Does exposing a session ID create a security risk?
Not necessarily. You're exposing session id's to the browser whenever you store a session id in a cookie. This is how sessions work - the browser needs to know the session id in order to send it back to the server. The question is how you're exposing your session id. If you're sending it in cookies, that's fine - everybody does that. It's a bigger risk if you're sending the session ID as an URL parameter in a GET request (like you do when you use your image solution), because the session ID can end up in various places which you didn't expect (proxy logs, server logs, browser history etc).
I'm looking to make a cross-domain + single app login, since you can't store cookies on other domains from one website, I'm using img tags with a href link to each website (eg: example.com/setsessionid?id=XXXX)
There's another way to do it (look into how the OAuth protocol works) which involves some clever HTTP redirects and basically works like this:
- Build your login page which does authentication. Have it accept a client identifier and a sufficiently long random nonce.
- Each of your other domains redirect to that login page when a user wants to login, using their client id and a random nonce, which they must store.
- The login service lets the user login, and when username and password are correct, it redirects back to a "successfully-logged-in"-url on the client domain. The login service knows where to redirect to because the client domain passed the client id, which you can use to look up where to redirect to. The login service sends a few parameters along, such as the user id of the user that logged in and the (unchanged) random nonce.
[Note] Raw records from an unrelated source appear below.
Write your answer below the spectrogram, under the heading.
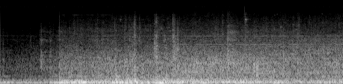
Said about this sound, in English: A car drives down a country lane and parks outside Mo and John's cottage.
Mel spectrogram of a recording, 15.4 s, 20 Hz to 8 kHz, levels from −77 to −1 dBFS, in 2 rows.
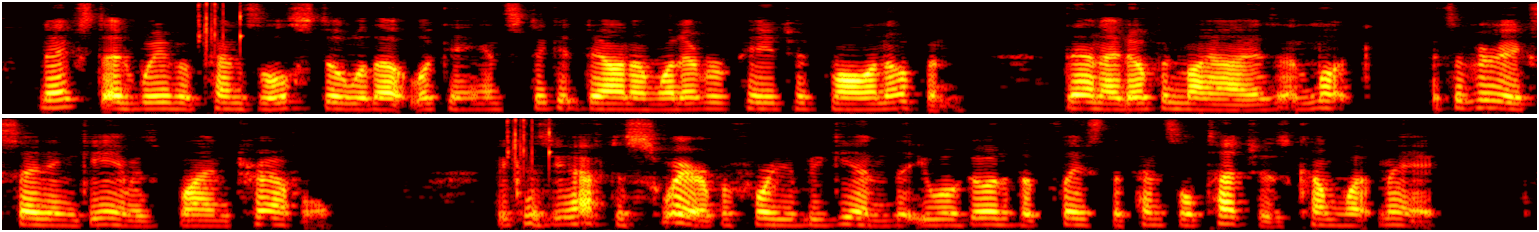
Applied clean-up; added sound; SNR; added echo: classical method spectral subtraction.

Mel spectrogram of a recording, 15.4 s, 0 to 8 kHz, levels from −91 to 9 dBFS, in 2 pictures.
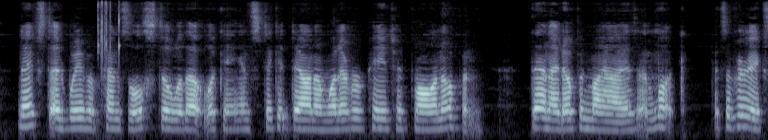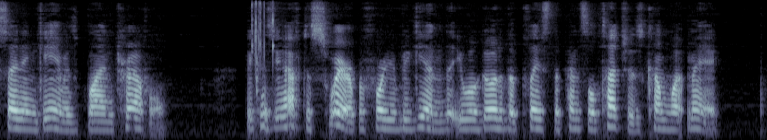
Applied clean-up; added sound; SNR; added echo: neural mask model RNNoise.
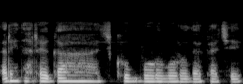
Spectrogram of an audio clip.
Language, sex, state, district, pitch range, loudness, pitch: Bengali, male, West Bengal, Malda, 130-145 Hz, -19 LUFS, 140 Hz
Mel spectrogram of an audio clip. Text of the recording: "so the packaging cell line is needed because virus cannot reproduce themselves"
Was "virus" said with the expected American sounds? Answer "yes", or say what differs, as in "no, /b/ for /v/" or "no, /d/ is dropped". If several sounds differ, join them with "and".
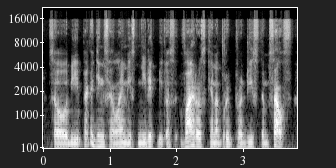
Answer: yes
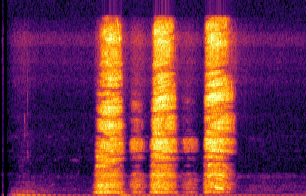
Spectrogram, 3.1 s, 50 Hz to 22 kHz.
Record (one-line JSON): {"exhalation_length": "3.1 s", "exhalation_amplitude": 1993, "exhalation_signal_mean_std_ratio": 0.57, "survey_phase": "alpha (2021-03-01 to 2021-08-12)", "age": "18-44", "gender": "Male", "wearing_mask": "No", "symptom_cough_any": true, "symptom_new_continuous_cough": true, "symptom_fever_high_temperature": true, "symptom_change_to_sense_of_smell_or_taste": true, "smoker_status": "Never smoked", "respiratory_condition_asthma": false, "respiratory_condition_other": false, "recruitment_source": "Test and Trace", "submission_delay": "2 days", "covid_test_result": "Positive", "covid_test_method": "RT-qPCR", "covid_ct_value": 18.4, "covid_ct_gene": "ORF1ab gene"}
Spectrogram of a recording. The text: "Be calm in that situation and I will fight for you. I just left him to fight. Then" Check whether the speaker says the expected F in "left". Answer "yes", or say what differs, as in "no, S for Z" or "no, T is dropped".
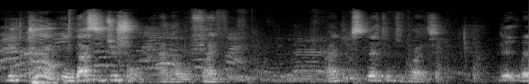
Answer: no, F is dropped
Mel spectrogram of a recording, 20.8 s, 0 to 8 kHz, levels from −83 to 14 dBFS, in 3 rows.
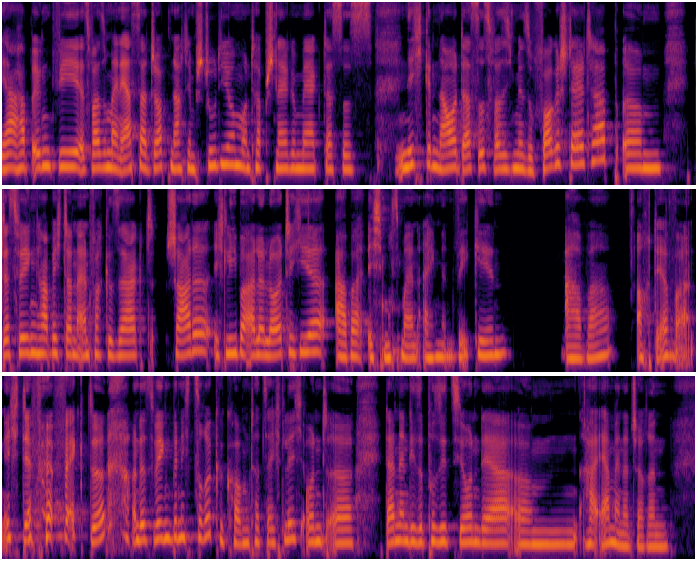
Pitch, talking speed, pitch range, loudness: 195 Hz, 200 wpm, 180-215 Hz, -22 LUFS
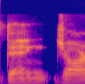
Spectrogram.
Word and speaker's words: Dengar: I thought you pronounced it as Dengar, and I'm like, that doesn't sound right.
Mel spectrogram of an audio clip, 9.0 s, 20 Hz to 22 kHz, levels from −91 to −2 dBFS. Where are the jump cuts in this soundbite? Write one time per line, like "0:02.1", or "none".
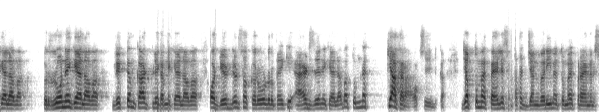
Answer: none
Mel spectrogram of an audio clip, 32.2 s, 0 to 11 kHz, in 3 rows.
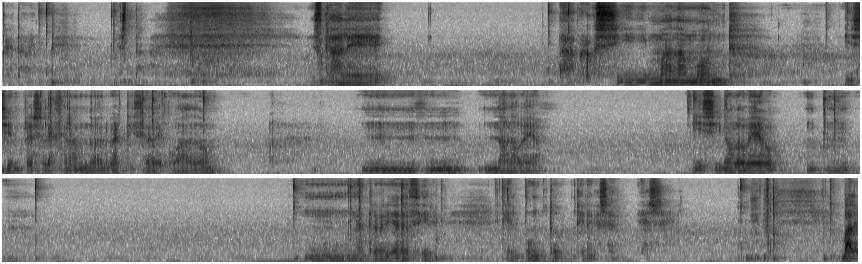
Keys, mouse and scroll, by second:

- The "successfully logged in"-url back on the client domain must accept and check the random nonce that was originally sent. If the nonces don't match, it must not accept the request. Otherwise, it can assume the login service correctly authenticated the user and can create an authenticated session cookie for it's own domain.
Depending on whether or not you want to provide single sign on, the login service can set it's own authentication cookie so that when the second domain redirects to the login page, the cookie is sent along and the login service can redirect to the success url immediately without asking for username and password.
This is extensible - e.g. it also works when you decouple the login service from the rest of your system and move it to a cloud service in Honolulu. And once you've built it, you can use it to let any web application authenticate using your user database, no matter where it's hosted - just add a new client id and redirect url to your login service.
You can also make it more secure by having the login service talk with the client domain directly, for example to have the client domain authenticate itself to the login service (e.g. not through the user's browser, but server-to-server) in addition to passing the random nonce - in your case, this is really easy since the login service and all the other services are hosted on the same machine, so you can simply set some flags in the database backend or create a file in the filesystem.
Also note that the system I described is only secure if the login service is reachable over https, because otherwise a MITM can simply steal the random nonce and use it to authenticate himself. But obviously thats a smart thing to do anyway, because if you don't encrypt the login page, a MITM can also just read the username and password the user sends in the clear.